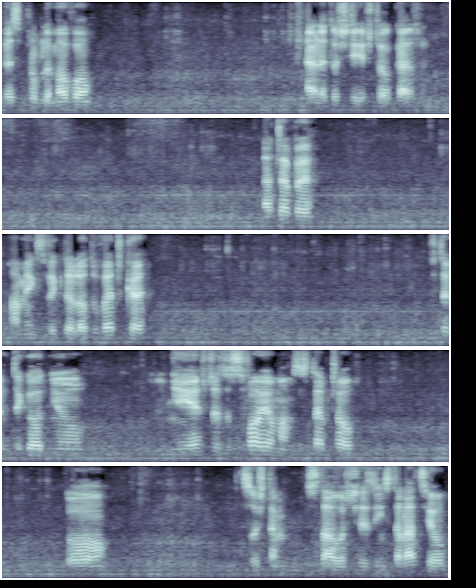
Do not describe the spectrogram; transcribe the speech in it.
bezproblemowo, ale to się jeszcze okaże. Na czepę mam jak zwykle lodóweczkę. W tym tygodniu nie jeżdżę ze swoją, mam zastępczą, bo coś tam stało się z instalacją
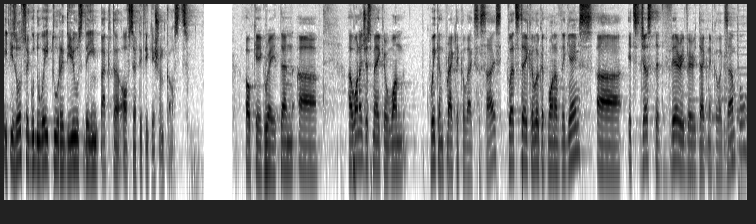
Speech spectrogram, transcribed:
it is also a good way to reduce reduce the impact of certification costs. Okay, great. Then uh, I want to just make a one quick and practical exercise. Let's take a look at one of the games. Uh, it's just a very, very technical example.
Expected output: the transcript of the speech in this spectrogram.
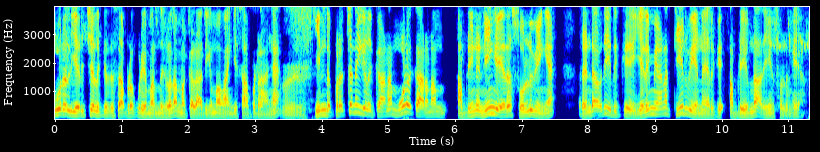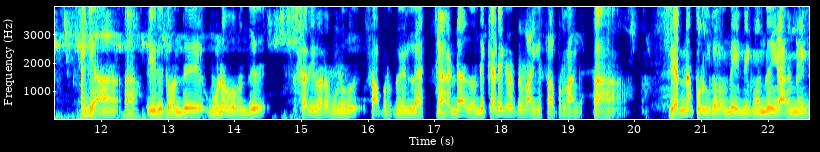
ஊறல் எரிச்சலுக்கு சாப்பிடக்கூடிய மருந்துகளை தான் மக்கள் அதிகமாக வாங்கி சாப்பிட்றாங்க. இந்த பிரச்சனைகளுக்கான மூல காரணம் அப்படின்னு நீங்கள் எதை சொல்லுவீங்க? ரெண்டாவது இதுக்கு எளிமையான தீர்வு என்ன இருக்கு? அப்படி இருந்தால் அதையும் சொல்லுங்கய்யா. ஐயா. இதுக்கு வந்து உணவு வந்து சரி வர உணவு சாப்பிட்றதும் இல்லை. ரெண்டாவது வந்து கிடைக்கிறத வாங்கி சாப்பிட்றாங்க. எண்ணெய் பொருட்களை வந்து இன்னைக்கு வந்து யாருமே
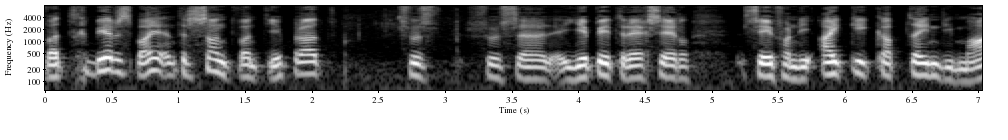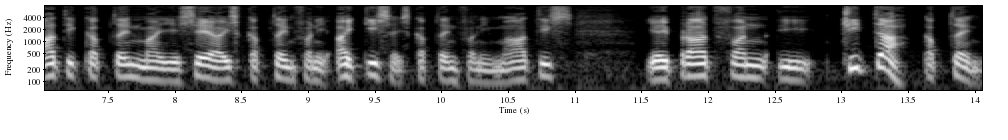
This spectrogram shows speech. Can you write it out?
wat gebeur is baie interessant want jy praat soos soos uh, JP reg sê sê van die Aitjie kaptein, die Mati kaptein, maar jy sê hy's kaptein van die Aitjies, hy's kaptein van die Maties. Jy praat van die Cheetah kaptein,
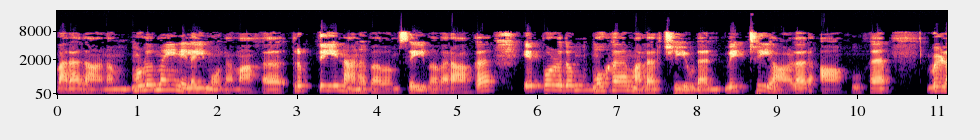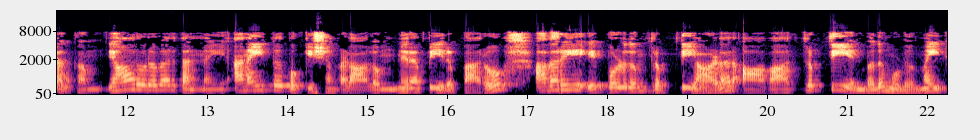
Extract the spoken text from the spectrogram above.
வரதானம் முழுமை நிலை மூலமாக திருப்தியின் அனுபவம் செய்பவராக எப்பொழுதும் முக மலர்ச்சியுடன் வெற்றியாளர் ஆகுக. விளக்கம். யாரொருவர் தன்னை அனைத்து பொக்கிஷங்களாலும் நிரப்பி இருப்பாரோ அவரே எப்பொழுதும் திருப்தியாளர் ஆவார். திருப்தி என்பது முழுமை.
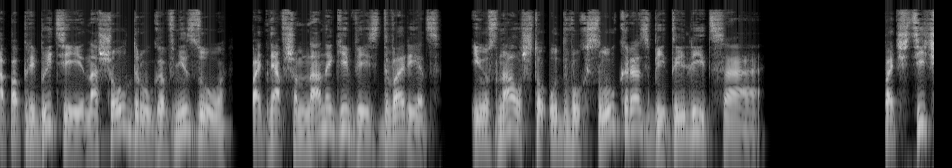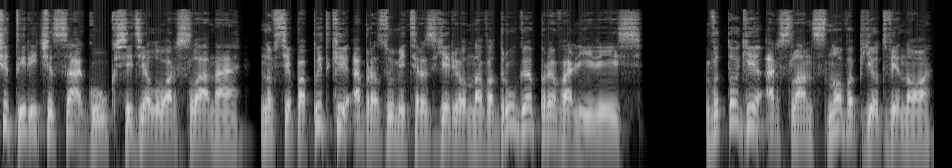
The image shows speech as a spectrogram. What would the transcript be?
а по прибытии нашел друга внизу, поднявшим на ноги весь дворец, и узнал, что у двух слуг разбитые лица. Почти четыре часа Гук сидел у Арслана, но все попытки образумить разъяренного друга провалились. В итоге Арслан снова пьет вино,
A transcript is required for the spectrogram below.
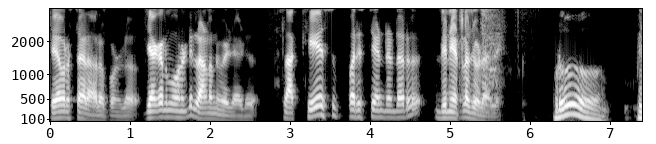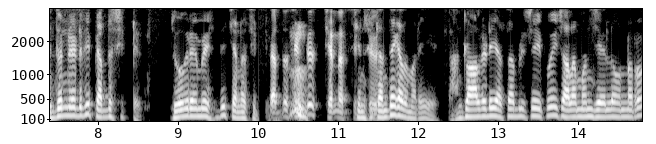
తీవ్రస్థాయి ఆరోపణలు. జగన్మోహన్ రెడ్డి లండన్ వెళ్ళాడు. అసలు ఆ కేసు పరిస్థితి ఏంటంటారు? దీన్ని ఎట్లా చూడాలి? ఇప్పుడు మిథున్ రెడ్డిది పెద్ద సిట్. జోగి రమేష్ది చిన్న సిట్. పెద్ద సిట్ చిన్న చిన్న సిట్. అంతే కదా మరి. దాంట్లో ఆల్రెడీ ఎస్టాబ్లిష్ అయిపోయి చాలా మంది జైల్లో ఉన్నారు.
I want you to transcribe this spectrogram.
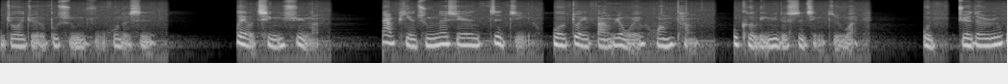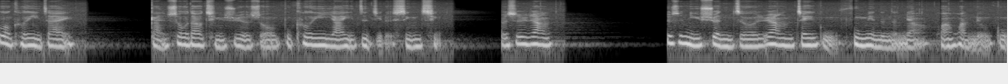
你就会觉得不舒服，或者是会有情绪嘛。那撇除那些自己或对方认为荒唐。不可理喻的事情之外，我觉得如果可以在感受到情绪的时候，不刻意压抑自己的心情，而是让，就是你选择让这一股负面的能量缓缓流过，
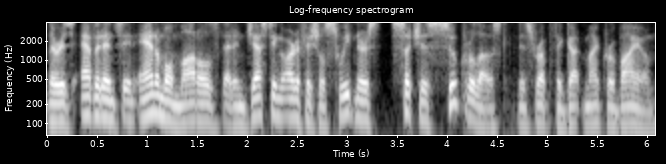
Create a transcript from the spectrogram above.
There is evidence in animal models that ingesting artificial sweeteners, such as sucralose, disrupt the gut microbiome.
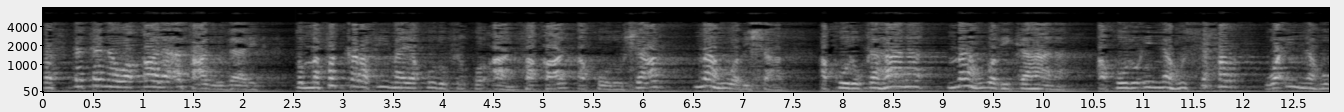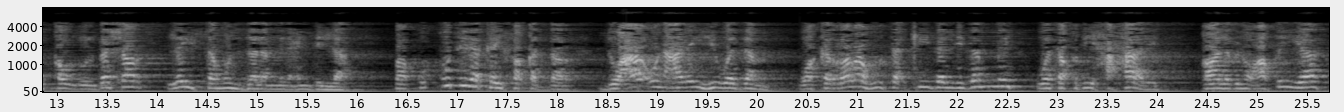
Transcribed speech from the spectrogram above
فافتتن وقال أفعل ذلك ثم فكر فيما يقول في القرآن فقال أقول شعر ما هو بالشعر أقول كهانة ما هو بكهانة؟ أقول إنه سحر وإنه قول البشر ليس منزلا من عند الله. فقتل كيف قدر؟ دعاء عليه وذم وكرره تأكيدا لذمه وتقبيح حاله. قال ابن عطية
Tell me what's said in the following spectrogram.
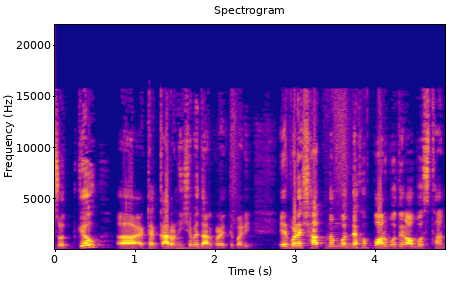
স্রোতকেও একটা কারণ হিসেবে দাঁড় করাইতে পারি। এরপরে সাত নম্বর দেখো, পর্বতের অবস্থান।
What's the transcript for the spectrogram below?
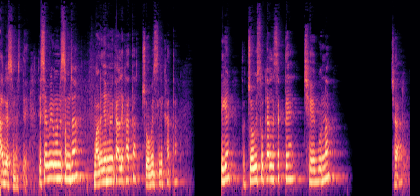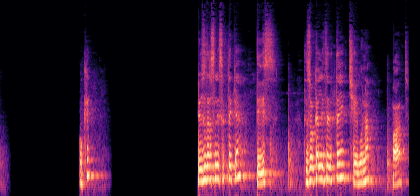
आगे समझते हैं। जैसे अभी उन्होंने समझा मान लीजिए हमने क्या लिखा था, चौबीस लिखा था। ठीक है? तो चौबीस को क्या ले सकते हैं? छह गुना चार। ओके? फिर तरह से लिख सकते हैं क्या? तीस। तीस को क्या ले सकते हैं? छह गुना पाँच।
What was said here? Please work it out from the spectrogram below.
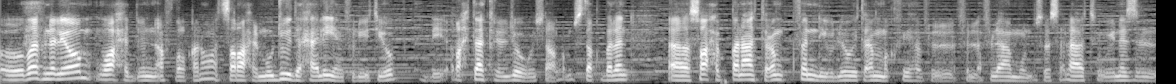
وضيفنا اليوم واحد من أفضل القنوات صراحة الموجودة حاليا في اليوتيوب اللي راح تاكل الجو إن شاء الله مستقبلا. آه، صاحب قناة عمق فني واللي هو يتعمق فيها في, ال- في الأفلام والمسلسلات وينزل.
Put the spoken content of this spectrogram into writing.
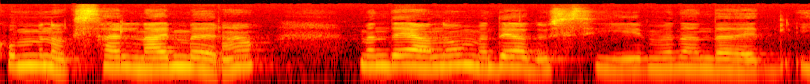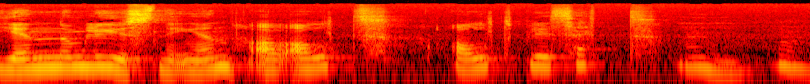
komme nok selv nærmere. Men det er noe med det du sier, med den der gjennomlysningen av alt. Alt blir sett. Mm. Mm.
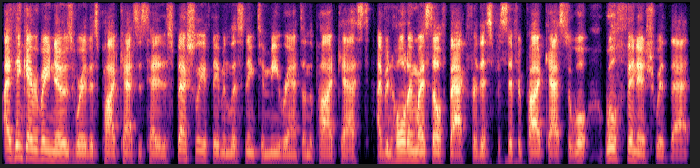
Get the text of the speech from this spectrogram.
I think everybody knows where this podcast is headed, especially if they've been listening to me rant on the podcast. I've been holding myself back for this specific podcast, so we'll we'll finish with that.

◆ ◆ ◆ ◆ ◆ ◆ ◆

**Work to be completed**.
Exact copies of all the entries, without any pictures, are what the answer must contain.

**Solution to this task**.
Do not describe the spectrogram; transcribe the speech in it.
bezproblemowo, ale to się jeszcze okaże. Na czepę mam jak zwykle lodóweczkę. W tym tygodniu nie jeżdżę ze swoją, mam zastępczą, bo coś tam stało się z instalacją
Speech spectrogram, transcribed:
it is also a good way to reduce reduce the impact of certification costs. Okay, great. Then uh, I want to just make a one quick and practical exercise. Let's take a look at one of the games. Uh, it's just a very, very technical example.
Expected output: the transcript of the speech in this spectrogram.
ஊறல் எரிச்சலுக்கு சாப்பிடக்கூடிய மருந்துகளை தான் மக்கள் அதிகமாக வாங்கி சாப்பிட்றாங்க. இந்த பிரச்சனைகளுக்கான மூல காரணம் அப்படின்னு நீங்கள் எதை சொல்லுவீங்க? ரெண்டாவது இதுக்கு எளிமையான தீர்வு என்ன இருக்கு? அப்படி இருந்தால் அதையும் சொல்லுங்கய்யா. ஐயா. இதுக்கு வந்து உணவு வந்து சரி வர உணவு சாப்பிட்றதும் இல்லை. ரெண்டாவது வந்து கிடைக்கிறத வாங்கி சாப்பிட்றாங்க. எண்ணெய் பொருட்களை வந்து இன்னைக்கு வந்து யாருமே
This spectrogram shows speech. Can you write it out?
wat gebeur is baie interessant want jy praat soos soos uh, JP reg sê sê van die Aitjie kaptein, die Mati kaptein, maar jy sê hy's kaptein van die Aitjies, hy's kaptein van die Maties. Jy praat van die Cheetah kaptein,
Extract the spoken text from the spectrogram above.
வரதானம் முழுமை நிலை மூலமாக திருப்தியின் அனுபவம் செய்பவராக எப்பொழுதும் முக மலர்ச்சியுடன் வெற்றியாளர் ஆகுக. விளக்கம். யாரொருவர் தன்னை அனைத்து பொக்கிஷங்களாலும் நிரப்பி இருப்பாரோ அவரே எப்பொழுதும் திருப்தியாளர் ஆவார். திருப்தி என்பது முழுமை.
The image shows speech as a spectrogram. What would the transcript be?
а по прибытии нашел друга внизу, поднявшим на ноги весь дворец, и узнал, что у двух слуг разбитые лица. Почти четыре часа Гук сидел у Арслана, но все попытки образумить разъяренного друга провалились. В итоге Арслан снова пьет вино,
A transcript is required for the spectrogram below.
తీవ్రస్థాయి ఆరోపణలు. జగన్మోహన్ రెడ్డి లండన్ వెళ్ళాడు. అసలు ఆ కేసు పరిస్థితి ఏంటంటారు? దీన్ని ఎట్లా చూడాలి? ఇప్పుడు మిథున్ రెడ్డిది పెద్ద సిట్. జోగి రమేష్ది చిన్న సిట్. పెద్ద సిట్ చిన్న చిన్న సిట్. అంతే కదా మరి. దాంట్లో ఆల్రెడీ ఎస్టాబ్లిష్ అయిపోయి చాలా మంది జైల్లో ఉన్నారు.
I want you to transcribe this spectrogram.
你就会觉得不舒服，或者是会有情绪嘛。那撇除那些自己或对方认为荒唐。不可理喻的事情之外，我觉得如果可以在感受到情绪的时候，不刻意压抑自己的心情，而是让，就是你选择让这一股负面的能量缓缓流过，
Create a transcript from the spectrogram above.
There is evidence in animal models that ingesting artificial sweeteners, such as sucralose, disrupt the gut microbiome.
Transcribed speech from the spectrogram above
فافتتن وقال أفعل ذلك ثم فكر فيما يقول في القرآن فقال أقول شعر ما هو بالشعر أقول كهانة ما هو بكهانة؟ أقول إنه سحر وإنه قول البشر ليس منزلا من عند الله. فقتل كيف قدر؟ دعاء عليه وذم وكرره تأكيدا لذمه وتقبيح حاله. قال ابن عطية
Tell me what's said in the following spectrogram.
স্রোতকেও একটা কারণ হিসেবে দাঁড় করাইতে পারি। এরপরে সাত নম্বর দেখো, পর্বতের অবস্থান।
What's the transcript for the spectrogram below?
आगे समझते हैं। जैसे अभी उन्होंने समझा मान लीजिए हमने क्या लिखा था, चौबीस लिखा था। ठीक है? तो चौबीस को क्या ले सकते हैं? छह गुना चार। ओके? फिर तरह से लिख सकते हैं क्या? तीस। तीस को क्या ले सकते हैं? छह गुना पाँच।
What was said here? Please work it out from the spectrogram below.
وضيفنا اليوم واحد من أفضل القنوات صراحة الموجودة حاليا في اليوتيوب اللي راح تاكل الجو إن شاء الله مستقبلا. آه، صاحب قناة عمق فني واللي هو يتعمق فيها في, ال- في الأفلام والمسلسلات وينزل.
Put the spoken content of this spectrogram into writing.
komme nok selv nærmere. Men det er noe med det du sier, med den der gjennomlysningen av alt. Alt blir sett. Mm. Mm.
Get the text of the speech from this spectrogram.
I think everybody knows where this podcast is headed, especially if they've been listening to me rant on the podcast. I've been holding myself back for this specific podcast, so we'll we'll finish with that.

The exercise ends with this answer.